Bore and Stroke 71.0mm x 64.0mm

Compression Ratio 9.8:1

Valve Train SOHC; two valves per cylinder

Carburetion Six 28mm diaphragm-type CV

Ignition Solid-state digital


Transmission Five-speed

Final Drive Shaft


Front Suspension 45mm inverted fork; 5.1-inch travel

Rear Suspension Dual shocks with five-position spring-preload adjustability; 4.7-inch travel

Front Brakes Dual discs with twin-piston calipers

Rear Brake Single disc

Front Tire 150/80R-17 radial

Rear Tire 180/70R-16 radial


Wheelbase 66.5 inches

Seat Height 28.9 inches

Dry Weight 681.0 pounds

Fuel Capacity 5.3 gallons, including 1.1-gallon reserve


Emissions California version differs slightly due to emissions equipment.

Available Colors Black

Model ID GL1500CD

VTX 1300


Engine Type 1312cc liquid-cooled 52-degree V-twin

Bore and Stroke 89.5mm x 104.3mm

Compression Ratio 9.2:1

Valve Train SOHC; three valves per cylinder

Carburetion 38mm CV

Ignition Solid-state digital with three-dimensional mapping, two spark plugs per cylinder


Transmission Five-speed

Final Drive Shaft


Front Suspension 41mm fork; 5.1-inch travel

Rear Suspension Dual shocks with five-position spring-preload adjustability; 3.7-inch travel

Front Brake Single 336mm disc with twin-piston caliper

Rear Brake Single 296mm disc with single-piston caliper

Front Tire 140/80-17

Rear Tire 170/80-15


Rake 32.0 degrees

Trail 144mm (5.7 inches)

Wheelbase 65.7 inches

Seat Height 27.0 inches

Dry Weight 661.0 pounds

Fuel Capacity 4.8 gallons, including 1.0-gallon reserve

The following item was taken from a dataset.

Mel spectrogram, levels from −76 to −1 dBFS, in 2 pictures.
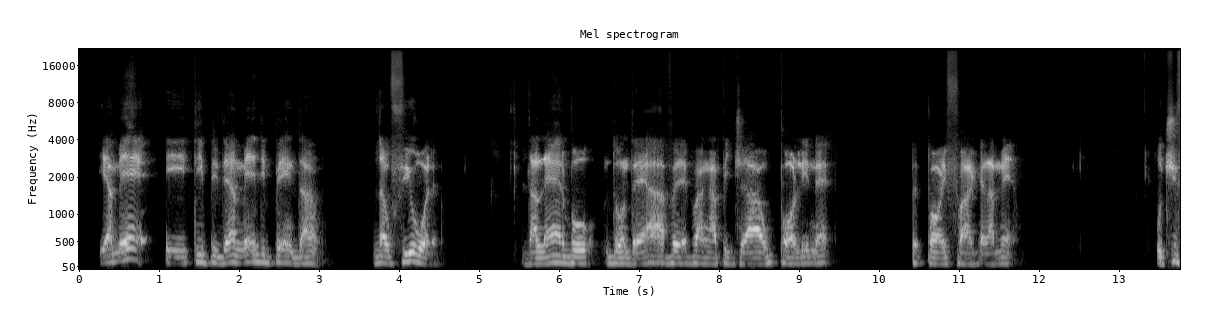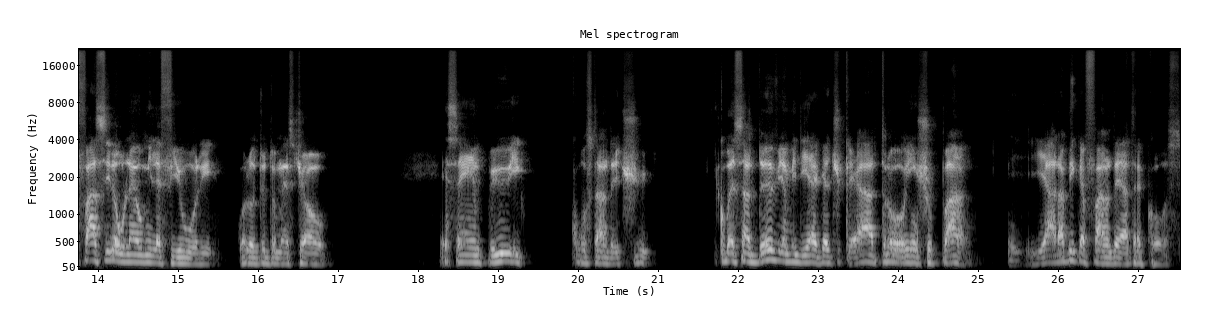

Emissions California version meets CARB 2004 emissions standards.

Available Colors Black, Candy Red, Pearl Orange, Illusion Blue

Model ID VTX1300S